These mornings I've been using this tendency to my advantage with running. It was the only way to fit regular running into a busy life. 5am is now a standard alarm time for me and I aim for mid-week runs around that time. Lately there was another advantage to this habit - avoiding the rain. Twice now with torrential rain threatened I've awoken to find it still holding back and been able to sneak a run in. It's very motivating to think that the heavens could open up at any moment!

This is my first blog since the Coatesville Half Marathon in which I went in an 8km run called the Coatesville Classic. It had been a disappointment at first to downgrade it from the half marathon event, but I eventually reconsidered it as a "fitness test" of sorts to see how my recovery from a calf strain had gone. I trained specifically for it and planned how to pace myself. The run was very satisfactory exceeding my modest expectations and it sent me into all kinds of dangerous optimism.

It's 4 weeks later now and a lot has happened. On an impulse I entered the Run Auckland series (6 events) of which the first one was cancelled due to an inundation of the course. During the time I had all sorts of random short-term pains that I usually get when starting up again. In one week I thought I had shinsplints; after another couple of runs that problem was gone but then I thought I had stress fractures in my foot. On one 5am run I bailed after 800m on account of sudden discomfort in what I thought was the anterior cruciate ligament. I don't mind these irritations because it has always been how my legs feel getting back into running - I have to break them to make them. It's good to be concerned but then to treat, strengthen and then train them not to be niggles.
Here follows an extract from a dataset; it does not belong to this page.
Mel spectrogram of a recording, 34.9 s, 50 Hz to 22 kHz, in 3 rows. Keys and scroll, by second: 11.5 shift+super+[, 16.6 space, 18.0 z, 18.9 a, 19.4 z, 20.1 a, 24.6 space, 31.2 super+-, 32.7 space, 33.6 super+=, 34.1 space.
I have to be careful that now that they feel invincible I don't repeat the same mistake and break them in a real way!

Presuming I finish my training run tomorrow as expected, I'll have run 100km in the last four weeks, which isn't a big amount. But the results have been pleasing: my last half-marathon length run was a PB (1:45:07). My last 10 kilometre run was a PB (45:40). My last 5 kilometre run was my second best ever (21:36, PB: 21:23). Things are going pretty fast and I'm not sure if I'm reaching a plateau or whether I can still make sizable progress. There is probably a ceiling of performance, i.e. what with perfect training my body might be able to achieve, that I must be getting closer to. I'd dream of doing a 20 minute 5km or a 42 minute 10km, or even a 1 hour 30 half marathon, or a sub 4 hour marathon. These might be above or below that ceiling because at this point they're all just theoretical conceptions as far as I'm concerned. Especially the marathon which is still just an idea whose reality is yet to brutalise my body.

5 kilometres is the length of my next event, my first Run Auckland event on 30 April. The following weekend I'll do my second official half marathon in Rotorua. The training for each serves the other. After that I have four more Run Auckland events culminating in what will be my 3rd half-marathon. Assuming I maintain my fitness through this, the next step would be to use this fitness for a marathon near the end of the year, with the choices being the North Shore, Auckland or Queenstown marathons. Unlike last year, I'll leave my decision later and not get ahead of myself.